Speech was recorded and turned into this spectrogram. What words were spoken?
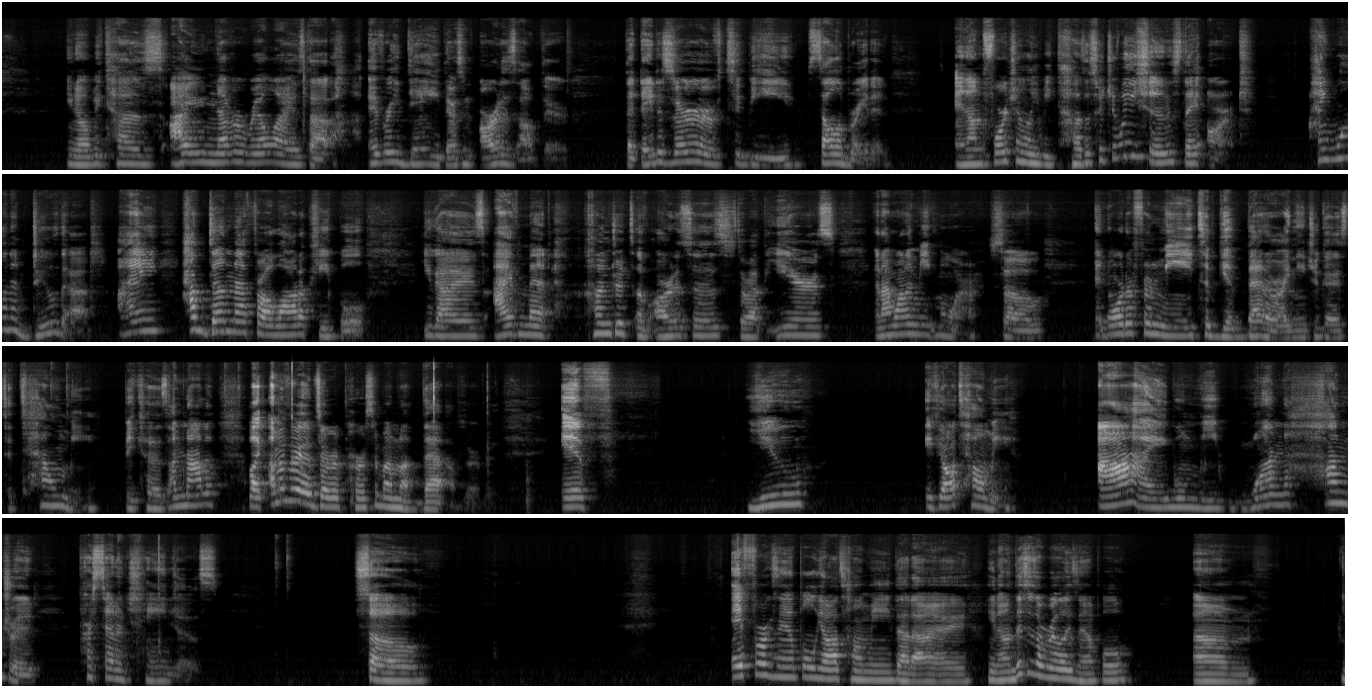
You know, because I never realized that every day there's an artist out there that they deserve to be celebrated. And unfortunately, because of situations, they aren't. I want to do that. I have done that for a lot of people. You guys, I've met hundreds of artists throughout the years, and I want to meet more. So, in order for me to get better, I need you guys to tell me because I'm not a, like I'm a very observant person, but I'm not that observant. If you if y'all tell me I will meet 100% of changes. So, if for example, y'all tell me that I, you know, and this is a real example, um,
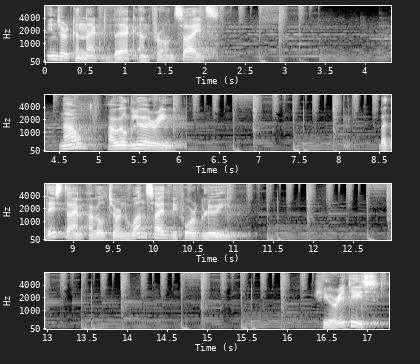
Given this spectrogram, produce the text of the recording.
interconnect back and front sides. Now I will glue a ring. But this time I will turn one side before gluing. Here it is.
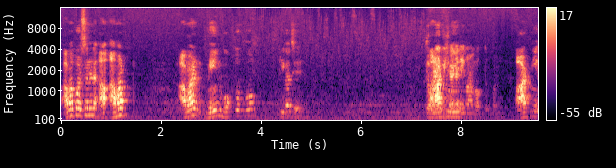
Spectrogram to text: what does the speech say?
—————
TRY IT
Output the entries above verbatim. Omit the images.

RESULT OF THE TASK
Speech was recorded and turned into this spectrogram. What words were spoken?
You know, because I never realized that every day there's an artist out there that they deserve to be celebrated. And unfortunately, because of situations, they aren't. I want to do that. I have done that for a lot of people. You guys, I've met hundreds of artists throughout the years, and I want to meet more. So, in order for me to get better, I need you guys to tell me because I'm not a, like I'm a very observant person, but I'm not that observant. If you if y'all tell me I will meet 100% of changes. So, if for example, y'all tell me that I, you know, and this is a real example, um,
Given this spectrogram, produce the text of the recording.
interconnect back and front sides. Now I will glue a ring. But this time I will turn one side before gluing. Here it is.
Spectrogram to text: what does the speech say?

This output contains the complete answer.